MKN on Cooking with Herbs

Photo by Emily Adams

Photo by Emily Adams

I love winter herbs: Sage, thyme, rosemary. But there is nothing better than when spring rolls (did someone say spring rolls?*) around and we are swimming in Dill, Parsley, Basil, and Chives. Cooking with herbs is one of the first lessons I teach my clients. Herbs add flavor and vital nutrients to our meals. They are packed with vitamins and phytonutrients. Take parsley: it is so much more than a garnish! In just ½ cup you can get 50% of your Vitamin C & K RDA. Here are some beginner tips on cooking with herbs:  

My first tip is to keep it simple and do not be afraid to experiment. The only way you are going to find out if you like something is by trying it: Go to the grocery store or market, buy an herb you have never tried, and add it do some sautéed vegetables. If you do this each week starting now, by summer time you will be an expert!

Another tip is to not hold back with fresh herbs. Use them as a main ingredient! If a recipe called for 1-2 tablespoons of a fresh herbs, chances are I’m adding a ½ cup minimum. I will add a few sprigs of basil to my strawberry smoothie, a bunch of chives to scrambled eggs, and a handful of dill, parsley, and cilantro to my salads.

And finally, not all herbs are created equal.  Herbs that grow in harsh weather conditions (winter herbs) are naturally designed to withstand extreme temperatures. These are best in stews, broils, and roasts. Long and high heat cooking will do no favors for fresh spring herbs. Use them towards the end of the cooking time to retain the most flavor and preserve their healing compounds. And while most herbs can be used fresh, many Spring and Summer herbs lose their flavor compounds when dried. 

Herbs that are best used fresh: Parsley, Basil, Mint, Cilantro, Chervil, Chives, Dill, Sorrel, Tarragon

Herbs that can be used dried: Oregano, Rosemary, Marjoram, Bay Leaf, Thyme, Sage, Savory

Veggie Spring Rolls w/ Almond Butter Dipping Sauce

This is a great hand-ons meal for kids or a fun dinner party! Just be mindful that rice paper rolls do not keep well for days in the fridge. If this is your first Spring Roll making session, do not fret. The first time I made them they were falling apart and uneven, but after a couple test rolls you should be good to go. When all else fails, you can always chop up the ingredients, throw them in a bowl with some sauce, and call it Spring Roll Salad! 


·      10 rice paper sheets OR 10 collard green leaves

·      1 cup shredded cabbage  

·      2-3 medium shredded carrot

·      1 cucumber, julienned

·      ½ cup sliced green onion, long ways

·      6 large shiitake mushrooms, cooked and sliced

·      1 red pepper, thinly sliced

·      1-2 avocados, sliced

·      1 cup bean sprouts

·      1 cup watercress

·      1 cup cilantro

·      1 cup basil

·      1 cup mint

·      zest of 1 lime


·      1/4 cup almond butter

·      2 tsp tamari or coconut aminos

·      2 tsp honey (less if using coconut aminos)

·      1 jalapeño or chili (or less if want less spicy)

·      1-2 garlic cloves

·      juice of lime (the zested one)

·      1 cup cilantro

·      red chili flakes, salt and pepper to taste

·      2 – 4 tbsp warm water, or more


1. Start with the sauce.
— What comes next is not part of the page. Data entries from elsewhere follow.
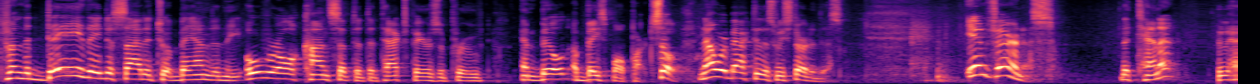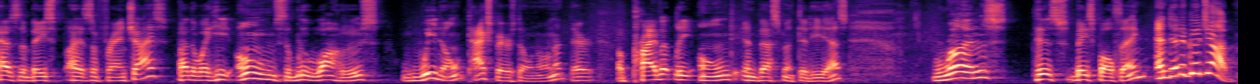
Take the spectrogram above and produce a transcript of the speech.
from the day they decided to abandon the overall concept that the taxpayers approved and build a baseball park. So now we're back to this. We started this. In fairness, the tenant who has the base has a franchise. By the way, he owns the Blue Wahoos. We don't. Taxpayers don't own it. They're a privately owned investment that he has. Runs his baseball thing and did a good job.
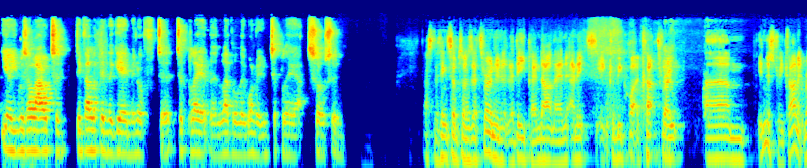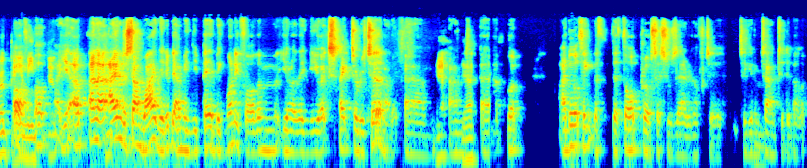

Place ingredients in blender and process until smooth, adding a tbsp of warm water at a time. Add more or less water depending on desired consistency. This sauce is amazing and can be used as a dip for pretty much anything. I make a huge batch and store in the fridge. It should last a couple weeks, if you make it that long. 

2. Arrange all spring roll ingredients with a plate of warm water to dip the rice paper. I usually sit at my kitchen table with everything laid out in front of me. Follow the directions for the Spring Roll paper, as the amount of filling will depend on size. I like to make sure the ingredients are evenly spaced, about 1/3 from the bottom of the round, and roll them up like a burrito. Everyone has their trick.